“There is definitely room for us to find out the veracity of the allegations, but the response matters just as much as the scandal,” said Maddux.
You won’t hear much of that publicly from Murray backers. In fact, you don’t see anything but tight Seattle smiles and the progressive blue wall of silence. I called a dozen prominent endorsers of Murray — from Gov. Jay Inslee to former King County Executive Ron Sims — and either got no response or a status-quo statement.
The Seattle City Council, in the worst abdication of leadership, all but locked up behind a no-comment strategy.
That cone of silence misses Maddux’s point: the response matters.
One exception has been the one Seattle politician outside the cozy Democratic tent — Seattle City Councilmember Kshama Sawant. “While I cannot speak to the veracity of the claims, allegations of rape and abuse should always be taken seriously and investigated with care and diligence,” Sawant said in a statement after the allegations surfaced.
My view of the Murray scandal is shaped by my reporting on the clergy-abuse scandal in the early 2000s. Talking to dozens of (mostly) men who had kept secret their abuse, I was struck by the corrosive power of secrecy — divorces, rap sheets, substance abuse.
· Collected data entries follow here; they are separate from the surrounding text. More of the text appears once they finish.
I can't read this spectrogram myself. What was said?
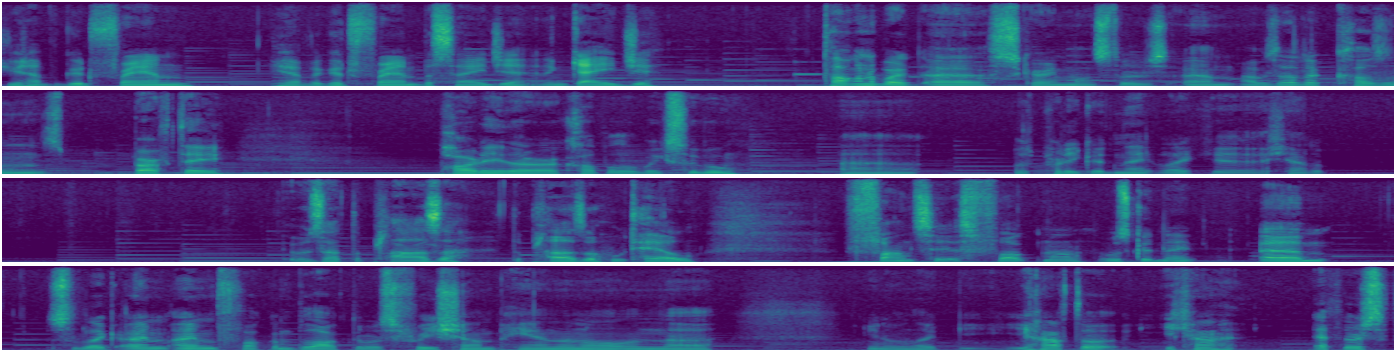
You'd have a good friend. You have a good friend beside you and guide you. Talking about uh, scary monsters, um, I was at a cousin's birthday party there a couple of weeks ago. Uh, it was a pretty good night. Like uh, he had a, it was at the Plaza, the Plaza Hotel. Fancy as fuck, man. It was good night. Um, so like I'm I'm fucking blocked. There was free champagne and all, and uh, you know, like you have to, you can't. If there's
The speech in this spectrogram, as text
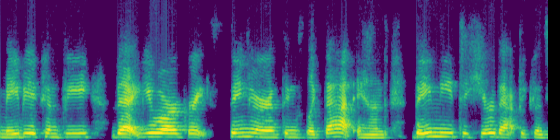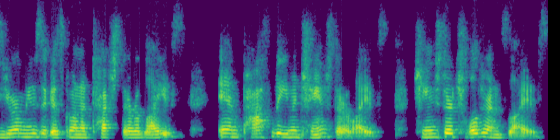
Maybe it can be that you are a great singer and things like that. And they need to hear that because your music is going to touch their lives and possibly even change their lives, change their children's lives.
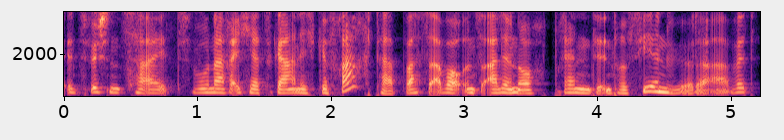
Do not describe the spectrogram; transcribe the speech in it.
inzwischen Zeit, wonach ich jetzt gar nicht gefragt habe, was aber uns alle noch brennend interessieren würde, Arvid?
And yet many were still reluctant to disclose the abuse even as the clergy scandal became a daily newspaper headline.
“People who are abused often take a long time to come forward because of the shame. And to see all this, it would cause them to go back in their shell and revert, because it’s scary,” said Mary Dispenza, who waited until she was in her 50s to disclose being abused by a Catholic priest.
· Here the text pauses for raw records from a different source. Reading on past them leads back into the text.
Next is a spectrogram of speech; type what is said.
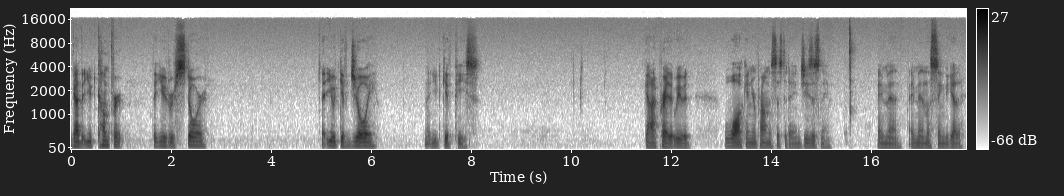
God, that you'd comfort, that you'd restore, that you would give joy, that you'd give peace. God, I pray that we would walk in your promises today. In Jesus' name. Amen. Amen. Let's sing together.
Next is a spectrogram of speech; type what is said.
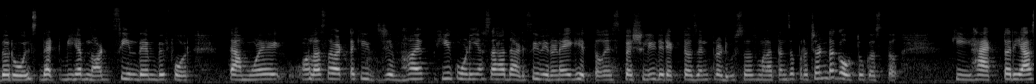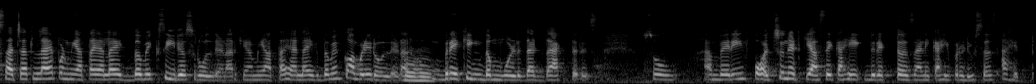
the roles that we have not seen them before त्यामुळे मला असं वाटतं की जेव्हा ही कोणी असा हा धाडसी निर्णय घेतं एस्पेशली डिरेक्टर्स अँड प्रोड्युसर्स मला त्यांचं प्रचंड कौतुक असतं की हा ॲक्टर या साच्यातला आहे पण मी आता याला एकदम एक सिरियस रोल देणार किंवा मी आता याला एकदम एक कॉमेडी रोल देणार. Breaking the mould that the actor is so I am very fortunate की असे काही डिरेक्टर्स आणि काही प्रोड्युसर्स आहेत.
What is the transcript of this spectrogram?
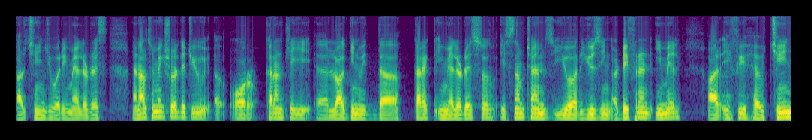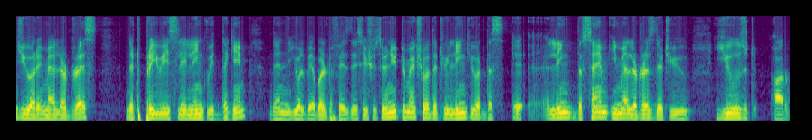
or change your email address. And also make sure that you uh, are currently uh, in with the correct email address. So if sometimes you are using a different email or if you have changed your email address that previously link with the game then you will be able to face this issue. So you need to make sure that you link your the uh, link the same email address that you used or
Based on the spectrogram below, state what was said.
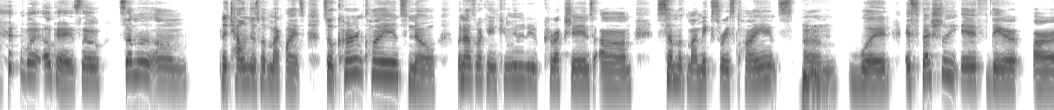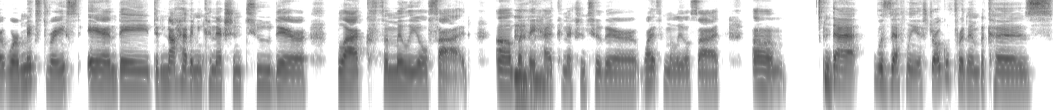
but okay. So some of um the challenges with my clients. So current clients, no. When I was working in community corrections, um, some of my mixed race clients um, mm-hmm. would, especially if they are were mixed race and they did not have any connection to their black familial side, um, but mm-hmm. they had connection to their white familial side. Um, that was definitely a struggle for them because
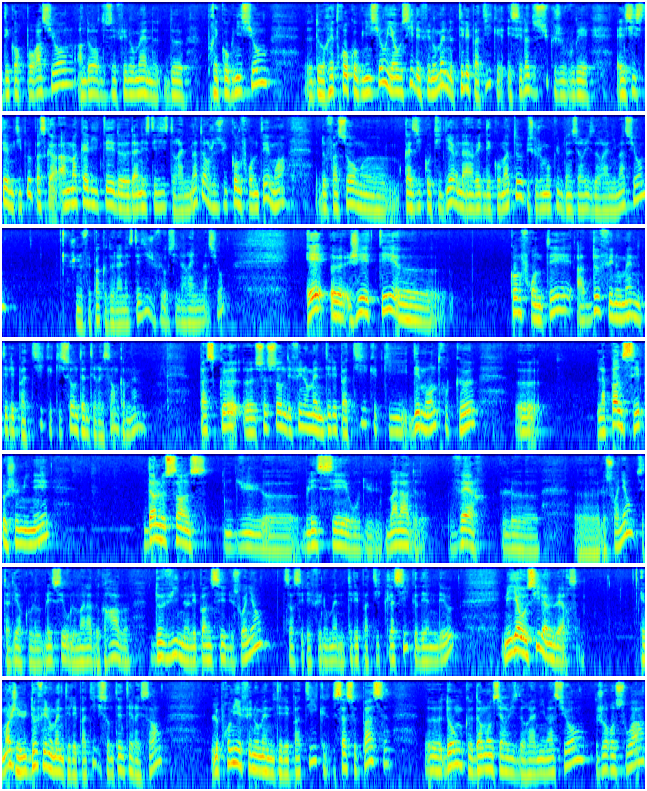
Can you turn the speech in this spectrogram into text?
décorporation, en dehors de ces phénomènes de précognition, de rétrocognition, il y a aussi des phénomènes télépathiques, et c'est là-dessus que je voulais insister un petit peu, parce qu'en ma qualité d'anesthésiste réanimateur, je suis confronté, moi, de façon euh, quasi quotidienne avec des comateux, puisque je m'occupe d'un service de réanimation. Je ne fais pas que de l'anesthésie, je fais aussi de la réanimation. Et euh, j'ai été euh, confronté à deux phénomènes télépathiques qui sont intéressants quand même parce que euh, ce sont des phénomènes télépathiques qui démontrent que euh, la pensée peut cheminer dans le sens du euh, blessé ou du malade vers le, le soignant, c'est-à-dire que le blessé ou le malade grave devine les pensées du soignant, ça c'est des phénomènes télépathiques classiques des NDE, mais il y a aussi l'inverse. Et moi j'ai eu deux phénomènes télépathiques qui sont intéressants. Le premier phénomène télépathique, ça se passe euh, donc dans mon service de réanimation, je reçois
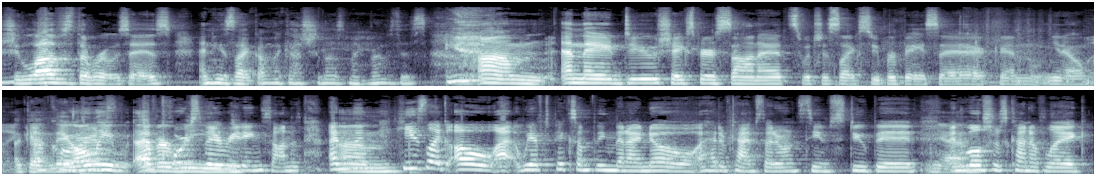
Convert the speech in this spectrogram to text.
She loves the roses, and he's like, "Oh my god, she loves my roses." um, and they do Shakespeare's sonnets, which is like super basic, and you know, again, Of they course. only ever of course read. they're reading sonnets and Um, then he's like oh I, we have to pick something that i know ahead of time so i don't seem stupid Yeah. and just kind of like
Coming forward means Heckard, Simpson and a third accuser, Lloyd Anderson, are open to scrutiny of their extensive criminal records and self-professed drug addiction and prostitution histories. As Murray once said, the system tends to disbelieve them.
I don’t know if the three men are lying and Murray is innocent of all their accusations. But I do believe that Murray’s attacks on his accusers’ backgrounds send a terrible message to victims of child sexual abuse, one that the Seattle establishment tacitly condones with its blue wall of silence.